Treasury sets Oct. 17 as drop dead date for default

Kevin G. Hall

The federal government will run out of money to pay its bills on Oct. 17 at the latest, Treasury Secretary Jack Lew warned Wednesday in a letter sent to lawmakers asking for a speedy renewal of borrowing authority.

The Treasury Department officially reached the so-called debt ceiling in May and has since been deploying “extraordinary measures,” effectively moving money between accounts and delaying payments to some government retirement accounts. But the ability to move funds around hits the wall around the middle of next month.

“Since August, we have received quarterly corporate and individual tax receipts and additional information regarding the activities of certain large trust funds, including military retirement trust funds.

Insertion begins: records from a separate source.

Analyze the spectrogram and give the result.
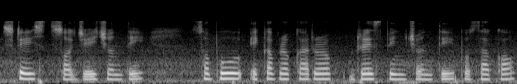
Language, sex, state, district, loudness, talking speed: Odia, female, Odisha, Malkangiri, -17 LUFS, 115 wpm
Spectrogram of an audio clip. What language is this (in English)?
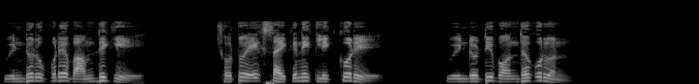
Bangla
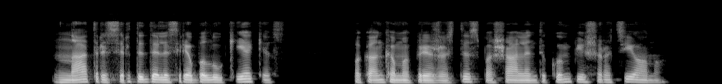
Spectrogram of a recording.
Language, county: Lithuanian, Tauragė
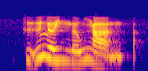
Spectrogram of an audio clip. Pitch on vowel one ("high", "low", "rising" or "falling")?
rising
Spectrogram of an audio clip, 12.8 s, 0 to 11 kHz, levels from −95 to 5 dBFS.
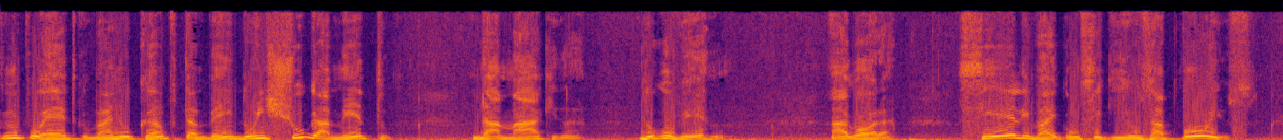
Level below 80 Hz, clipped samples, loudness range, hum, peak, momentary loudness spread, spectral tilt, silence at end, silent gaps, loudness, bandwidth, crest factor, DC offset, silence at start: -36 dBFS; under 0.1%; 4 LU; none; -6 dBFS; 19 LU; -5.5 dB/octave; 0 s; none; -17 LUFS; 10.5 kHz; 12 dB; under 0.1%; 0 s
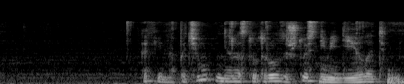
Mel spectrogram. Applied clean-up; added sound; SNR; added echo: none; none; none; reverberation time 0.2 s.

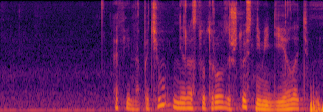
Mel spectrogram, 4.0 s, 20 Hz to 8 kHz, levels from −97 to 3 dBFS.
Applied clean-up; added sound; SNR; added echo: none; none; none; none.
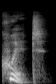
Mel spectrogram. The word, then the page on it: quit: British English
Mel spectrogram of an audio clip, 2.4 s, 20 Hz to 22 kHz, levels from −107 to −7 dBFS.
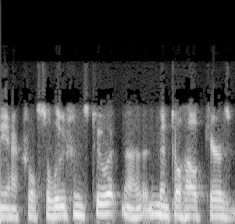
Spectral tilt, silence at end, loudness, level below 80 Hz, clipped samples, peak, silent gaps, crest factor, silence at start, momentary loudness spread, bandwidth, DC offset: -8.5 dB/octave; 0 s; -20 LUFS; -50 dBFS; under 0.1%; -8 dBFS; none; 12 dB; 0 s; 3 LU; 5.4 kHz; under 0.1%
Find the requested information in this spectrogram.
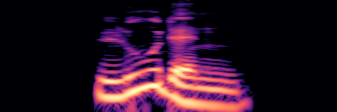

Treasury now estimates that extraordinary measures will be exhausted no later than October 17,” Lew said in a letter sent to House Speaker John Boehner, R-Ohio.

Treasury had sent a letter in August giving a range from the middle to late October for when extraordinary measures no longer would be enough to keep from defaulting on payments to creditors. In Wednesday’s letter, Lew notes that by Oct. 17 at the latest, the government will have only about $30 billion to meet all the expenses the government faces.

“This amount would be far short of net expenditures on certain days, which can be as high as $60 billion,” Lew wrote. “If we have insufficient cash on hand, it would be impossible for the United States of America to meet all of its obligations for the first time in our history. “

Since 1917, raising the debt ceiling has been a frequent task of Congress. Occasionally it was controversial, but since the mid-1990s it’s become a tool by which the major political party out of power tries to wring concessions from the executive branch in exchange for allowing more borrowing to pay bills already incurred, spending that Congress had approved.

This year’s fight is more complicated because Congress and the Obama administration are engaged in a high-stakes game of chicken. Absent the passage of a budget or at least a continuing resolution that provides temporary funding, a federal government shutdown could begin on Oct. 1.

Within weeks of that battle, the debt ceiling must be raised or, as Lew suggested, the U.S. government would be unable to pay all its bills for the first time and would have to choose between foreign owners of U.S. bonds – countries such as China and Japan – and payments to Social Security and Medicare.

By Kevin G. Hall
McClatchy Washington Bureau